On Fridays, when the office is empty and few warm bodies are around to generate heat, the airconditioning creates arctic conditions.
It's 39°C, but I'm going cold on working Fridays
It is freezing in here, so it must be Friday. Being the Muslim holy day, the newsroom at The National in midtown Abu Dhabi is staffed by a skeleton crew of about 20 people, in place of the 200-odd reporters, editors and support staff who bustle about the place on a normal work day. Most of us are bundled up in sweaters. I have donned a black woolly cardigan over my shirt, pulled on a pair of matching black socks and thrown a kashmir shawl across my lap to warm my legs, as the light fabric of my trousers is patently not up to the task. I keep all three items stashed in my desk drawer for use in just such indoor climate emergencies.
I spot an editor who has not taken similar precautions scouting around for any outer garment slung across the back of a chair that she could borrow. She returns to her desk swathed in a large man's denim shirt, which swamps her slight frame. Through the office window, I watch three Asian men, baggily clad in beige shalwar kameez, thread their way among the tangle of cars parked outside. One mops his brow with a large chequered handkerchief.
On my computer, I check the weather forecast for Abu Dhabi: 39°C and sunny today. What a surprise! It is not only the dearth of warm bodies in our air-conditioned building that has turned the newsroom into a fair imitation of a meat locker. The absent staffers, who are mostly quite keen to do their bit for the environment by saving energy, have also switched off their computers for the weekend; and the newsroom's several large-capacity printers are not spitting out their usual non-stop stream of copy.
I have half a mind to turn on every office machine in the vicinity to generate some heat. Instead, I stare at the mosquito zapper suspended by the window, willing its baleful blue fluorescent tube to morph into a cheerful orange-glowing heating element. In the end, I settle for a mug of hot tea, cupping my hands around the outside for warmth. My inner engineer starts musing on other gadgets to correct the situation. Let me see: we need temperature sensors connected by communications circuits to controllers that switch the air conditioners on and off and direct the air flow. But wait. Surely that system is something called a "thermostat" that was invented back in the 19th century.
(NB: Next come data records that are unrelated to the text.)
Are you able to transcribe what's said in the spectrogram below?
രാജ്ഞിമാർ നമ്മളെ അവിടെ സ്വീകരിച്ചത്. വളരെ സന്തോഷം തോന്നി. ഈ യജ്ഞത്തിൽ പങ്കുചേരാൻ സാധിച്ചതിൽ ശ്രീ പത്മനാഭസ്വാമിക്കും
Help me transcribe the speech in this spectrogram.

The old brain circuits must be sluggish due to the cold. I consider doing jumping jacks to get the blood flowing to the grey matter. The trouble is, when our purpose-designed newsroom was built last year, someone forgot to equip it with thermostat controls and temperature sensors, so refrigerated air blasts constantly through the ceiling, whether it is needed or not. Only building maintenance can cut off the flow, so better call them.
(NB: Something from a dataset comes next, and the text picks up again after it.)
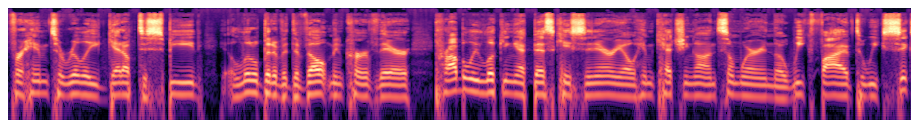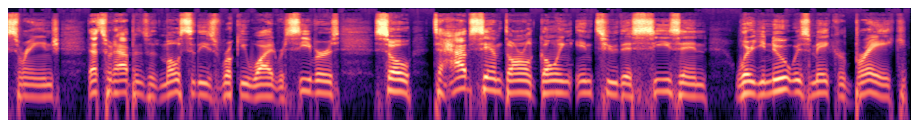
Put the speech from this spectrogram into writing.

Oh, I forgot: it is Friday, so support staff are off duty. Another colleague makes the practical suggestion of throwing open the office windows to let in a stream of warm air from outside. At least we are not hermetically sealed in, as would be the case in many another modern commercial building. But it seems a tad extravagant for our overachieving air-conditioning system to be cooling the car park.
I wonder what the bean counters upstairs in accounting would think if they knew what we were doing down here. Of course, it might not affect the Abu Dhabi Media Company's bottom line too much, thanks to the generous electricity subsidies of our paymaster, the Government. The folks over at our sister company, Masdar, might be a little more concerned, as they are busy trying to find ways to save the planet from global warming. Wasting less energy is part of that agenda, and Masdar's project portfolio includes several initiatives along those lines.
The company's best known project is the US$22 billion (Dh80.8bn) Masdar City development, a carbon-neutral community being built on the outskirts of Abu Dhabi. The masterplan calls for renewable energy to power the city and for all buildings and other architectural features to incorporate "green design", which means, among other things, that they should consume energy as sparingly as possible. Masdar City's climate-controlled central plaza, designed by the Australian architectural firm LAVA, will feature heat-sensitive technology that responds to pedestrian traffic as gauged by mobile phone signals.
"The Oasis of the Future is a living, breathing habitat. The ability to control ambient temperature at all times of day is the key to making the plaza a compulsive destination. The gorges pull inhabitants into the loop. The 'Petals from Heaven' - big umbrellas - open and close; protect pedestrians from the sun; capture, store and release heat; and adjust the angle of shade based on the position of the sun. The heat-sensitive lamps adjust the level of lighting to the proximity of pedestrians.
"The water features ebb and flow based on the intensity of ground temperatures," the firm says in its promotional material. It sounds idyllic. We could do with some of that 21st-century wizardry in here. But I would settle for an old-fashioned thermostat - or a single-bar heater. @Email:firstname.lastname@example.org